* YOUR ASSIGNMENT:
Pictures excluded, copy every record that follows exactly as it appears.

═══ GIVEN INFORMATION ═══

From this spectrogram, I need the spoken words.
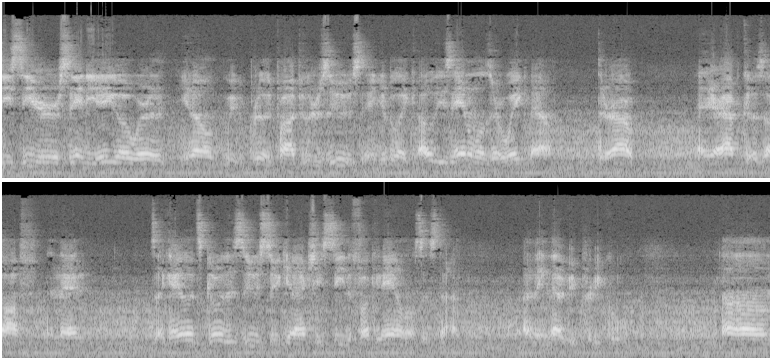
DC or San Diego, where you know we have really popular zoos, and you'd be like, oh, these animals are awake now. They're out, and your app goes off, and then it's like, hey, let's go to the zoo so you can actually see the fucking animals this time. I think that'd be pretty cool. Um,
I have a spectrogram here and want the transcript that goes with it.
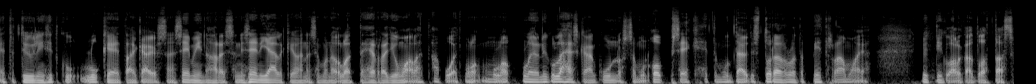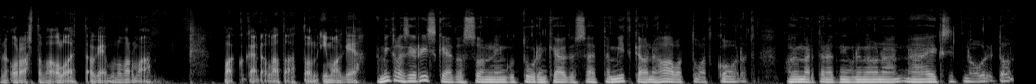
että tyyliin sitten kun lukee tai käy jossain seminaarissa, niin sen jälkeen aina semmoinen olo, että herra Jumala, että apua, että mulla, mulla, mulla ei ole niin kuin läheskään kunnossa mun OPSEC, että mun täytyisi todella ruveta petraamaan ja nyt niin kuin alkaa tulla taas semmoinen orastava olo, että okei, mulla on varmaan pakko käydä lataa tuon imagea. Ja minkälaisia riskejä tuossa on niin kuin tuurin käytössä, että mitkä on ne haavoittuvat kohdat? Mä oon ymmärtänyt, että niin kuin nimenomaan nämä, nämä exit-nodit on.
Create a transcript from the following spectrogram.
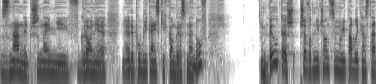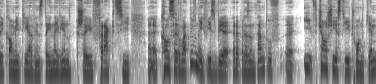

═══

* ANSWER TO THIS PROBLEM:
From this spectrogram, I need the spoken words.
DC or San Diego, where you know we have really popular zoos, and you'd be like, oh, these animals are awake now. They're out, and your app goes off, and then it's like, hey, let's go to the zoo so you can actually see the fucking animals this time. I think that'd be pretty cool. Um,
I have a spectrogram here and want the transcript that goes with it.
että tyyliin sitten kun lukee tai käy jossain seminaarissa, niin sen jälkeen aina semmoinen olo, että herra Jumala, että apua, että mulla, mulla, mulla ei ole niin kuin läheskään kunnossa mun OPSEC, että mun täytyisi todella ruveta petraamaan ja nyt niin kuin alkaa tulla taas semmoinen orastava olo, että okei, mulla on varmaan pakko käydä lataa tuon imagea. Ja minkälaisia riskejä tuossa on niin kuin tuurin käytössä, että mitkä on ne haavoittuvat kohdat? Mä oon ymmärtänyt, että niin kuin nimenomaan nämä, nämä exit-nodit on.
Create a transcript from the following spectrogram.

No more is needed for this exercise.